Source material:
§ §

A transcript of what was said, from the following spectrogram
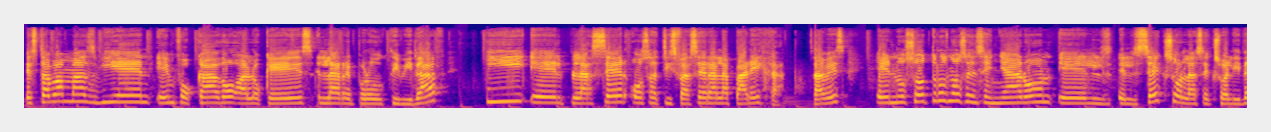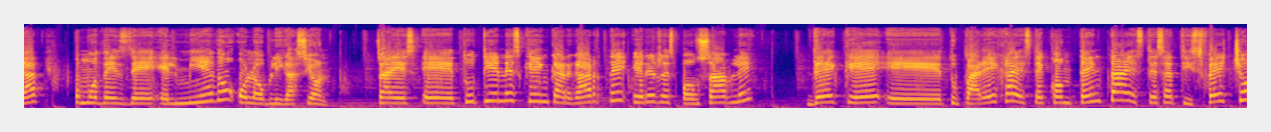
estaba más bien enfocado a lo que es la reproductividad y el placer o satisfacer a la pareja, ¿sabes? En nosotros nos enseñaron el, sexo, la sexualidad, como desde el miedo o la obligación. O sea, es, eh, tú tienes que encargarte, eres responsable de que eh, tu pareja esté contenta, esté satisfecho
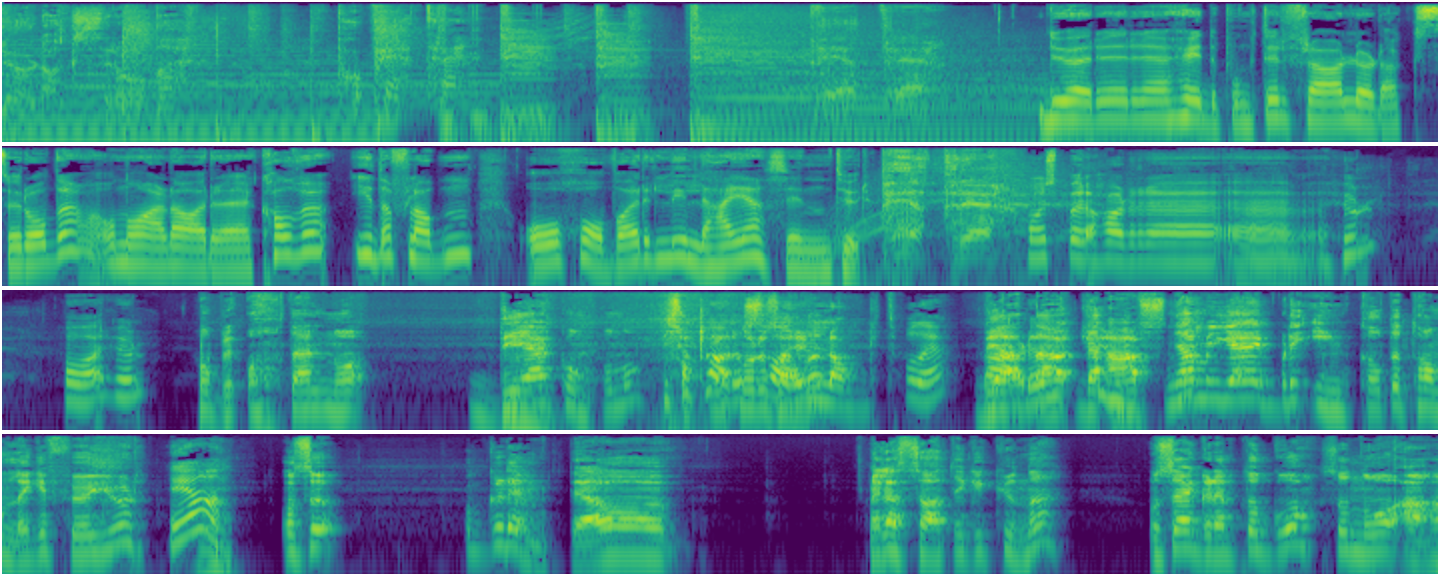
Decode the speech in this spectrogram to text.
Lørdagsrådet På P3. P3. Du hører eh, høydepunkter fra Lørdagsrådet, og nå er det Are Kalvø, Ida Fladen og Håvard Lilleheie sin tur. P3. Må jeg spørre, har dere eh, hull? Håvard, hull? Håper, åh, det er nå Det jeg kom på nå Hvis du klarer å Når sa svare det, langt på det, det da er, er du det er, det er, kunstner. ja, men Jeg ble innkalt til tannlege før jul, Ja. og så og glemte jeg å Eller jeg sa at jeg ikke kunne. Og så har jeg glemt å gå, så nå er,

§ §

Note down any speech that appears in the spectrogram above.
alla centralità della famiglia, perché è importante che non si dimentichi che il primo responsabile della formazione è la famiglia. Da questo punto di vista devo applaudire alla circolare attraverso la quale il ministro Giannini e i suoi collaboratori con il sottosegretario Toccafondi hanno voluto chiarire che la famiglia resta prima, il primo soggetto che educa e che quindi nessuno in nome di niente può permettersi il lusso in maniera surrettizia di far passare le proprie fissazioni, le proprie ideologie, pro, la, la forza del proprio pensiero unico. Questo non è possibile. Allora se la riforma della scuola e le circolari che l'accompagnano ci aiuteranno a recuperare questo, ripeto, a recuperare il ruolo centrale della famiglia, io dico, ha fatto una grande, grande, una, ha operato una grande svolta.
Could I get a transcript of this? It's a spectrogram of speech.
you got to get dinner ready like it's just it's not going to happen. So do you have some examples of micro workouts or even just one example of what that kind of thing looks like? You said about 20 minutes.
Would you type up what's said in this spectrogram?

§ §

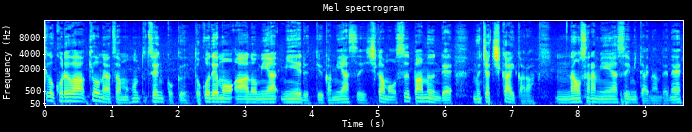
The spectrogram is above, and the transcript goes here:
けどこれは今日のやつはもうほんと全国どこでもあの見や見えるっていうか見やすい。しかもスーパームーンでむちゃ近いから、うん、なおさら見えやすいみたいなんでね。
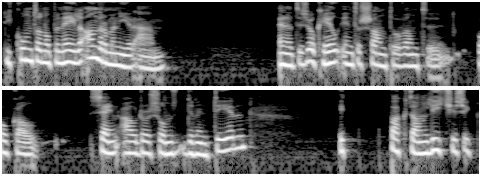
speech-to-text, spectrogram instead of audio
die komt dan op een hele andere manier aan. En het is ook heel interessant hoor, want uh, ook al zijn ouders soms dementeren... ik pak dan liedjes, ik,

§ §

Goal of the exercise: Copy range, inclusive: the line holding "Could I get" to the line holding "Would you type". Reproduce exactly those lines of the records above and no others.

Response to the task:
Could I get a transcript of this? It's a spectrogram of speech.
you got to get dinner ready like it's just it's not going to happen. So do you have some examples of micro workouts or even just one example of what that kind of thing looks like? You said about 20 minutes.
Would you type up what's said in this spectrogram?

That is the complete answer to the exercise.